IT WAS absolutely typical of Jonny Bairstow that he should score a hundred on the opening day of the Colombo Test.
So much so, that anyone who did not steal their grandmother’s life savings and head to the nearest bookmaker to bet on him doing so should rightly be imprisoned for stupidity.
Bairstow has made a career out of proving people wrong to the extent that it is a wonder that he has any detractors left.
Whatever challenges have been thrown at him (some far beyond the confines of sport), he has risen to them in a manner that scoffs: “Is that the best you can do?”
He seemed to be saying something similar to the England hierarchy – and to certain sections of the media – as he celebrated his sixth Test century as the tourists scored 312-7 as they chase a 3-0 series clean sweep.
It was a celebration that was passionate at best and angry at worst after Bairstow was left out of the side for the second Test in Kandy after losing the wicketkeeping gloves to Ben Foakes.
It is old news that Bairstow was unceremoniously axed from the batsman/keeper role after an injury playing football kept him out of the first Test in Galle.
But the pent-up emotion was clear after Bairstow reached three figures at the Sinhalese Sports Club Ground, the Yorkshireman letting out several guttural roars with his eyes aflame, his veins bulging out and his face as red as his ginger hair.
Batting at No 3 for the first time (the only position that England felt able to squeeze him in due to captain Joe Root’s reluctance to fill that slot), Bairstow made an instant success of the job.
Even those of us who feel that Root should be batting at No 3 were not remotely surprised that Bairstow should do so; after all, this is a man who has constantly flourished in the face of adversity.
He seemed to be saying something similar to the England hierarchy – and to certain sections of the media – as he celebrated his sixth Test century as the tourists scored 312-7 as they chase a 3-0 series clean sweep.Chris Waters
At the start of his Test career, Bairstow’s critics said that he had problems against the short delivery, that his technique was not up to scratch for the five-day game, only for him to emphatically prove them wrong.
Later, they said that his wicketkeeping was not good enough before he became one of the safest pairs of hands in the game.
Some felt that he was not good enough for England’s one-day side, too, and then, when he finally got his chance in an unfamiliar role as opening batsman, he showed the sort of versatility that he displayed yesterday at No 3.
To think that England left him out at Kandy seems as ridiculous now as it did at the time. As he pointed out himself: “It was only three Tests ago that I was one of the top-10 batters in the world.”
An England side without Bairstow is not an advert for competent selection.

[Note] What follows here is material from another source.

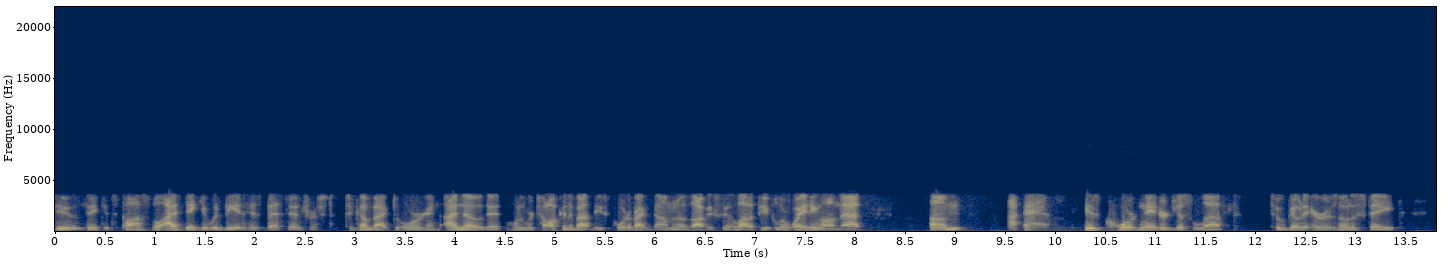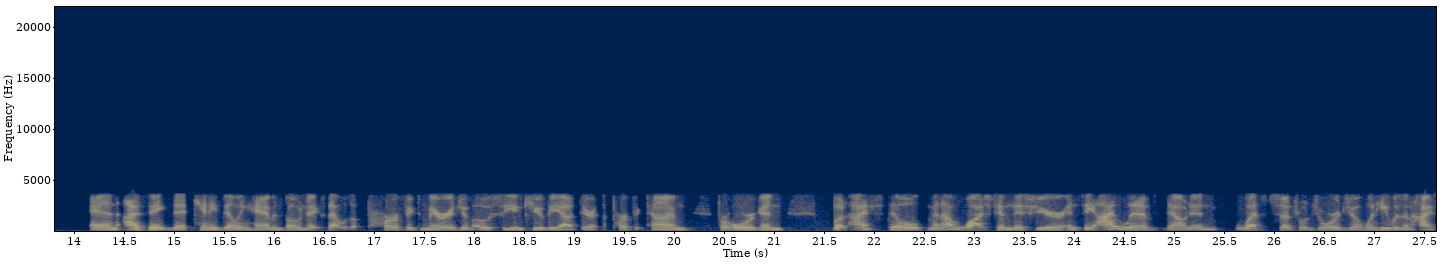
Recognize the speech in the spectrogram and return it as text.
do think it's possible. I think it would be in his best interest to come back to Oregon. I know that when we're talking about these quarterback dominoes, obviously a lot of people are waiting on that. Um, I, his coordinator just left to go to Arizona State, and I think that Kenny Dillingham and Bo Nix that was a perfect marriage of OC and QB out there at the perfect time for Oregon. But I still, man, I watched him this year, and see, I lived down in West Central Georgia when he was in high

Even worse, he might not have played in this match had Sam Curran been fit, the all-rounder’s side strain creating a place.
But after Keaton Jennings and Rory Burns fell early, Bairstow took centre stage in a manner that shamed the England hierarchy.
From the moment that he caressed his first ball to the cover boundary, he looked like a man whose body language screamed “I’ll show you”, attacking with customary flair but also in a controlled manner that betrayed his intense desire to succeed.
It was hot out there – the humidity at times appeared to cause more problems than Sri Lanka’s bowlers – and Bairstow sometimes struggled with cramp.
It made his first Test century since March even more impressive, the first by an England No 3 in Test cricket since Root’s 124 against India at Rajkot two years ago.
Bairstow’s hundred celebrations also had echoes of Nasser Hussain’s infamous three-fingered salute at Lord’s in 2002, which emphasised to the watching world that he, too, deserved his place – also batting at No 3.
Whether No 3 is Bairstow’s best position going forward remains to be seen; ironically, he is less likely to get the gloves back if he does well in the role.
It will be a different challenge against Australia next summer, for example, batting against the Dukes ball in England, while a failure for Foakes late on – as England slipped from 235-3 – cautioned that those who have pencilled Foakes in for the next decade have based their conclusions on fairly scanty evidence against lesser opposition.
Bairstow certainly has no intention of relinquishing the gloves permanently (they are, at present, begrudgingly on loan to the Surrey man) and has proven longevity as batsman/keeper.
But no matter how he is treated by the England management, he keeps finding a way to perform, emphasising the fact for the umpteenth time before he was fourth out bowled trying to hit across the line at spinner Lakshan Sandakan, who took 4-91.
England did not get as many runs as they had threatened, although they have still posted a decent score on the board.
Root struck 46 before skying to mid-wicket, sharing 100 with Bairstow, who then added 99 with Ben Stokes, who hit 57 but should have been given out lbw on nought only for Sri Lanka to have earlier wasted their reviews.
Jos Buttler was caught-and-bowled but Moeen Ali and Adil Rashid lived to fight the second day, Moeen having been dropped twice and also given out twice lbw only for those decisions to be reversed on review, putting him just under halfway to enjoying as many lives as the proverbial cat.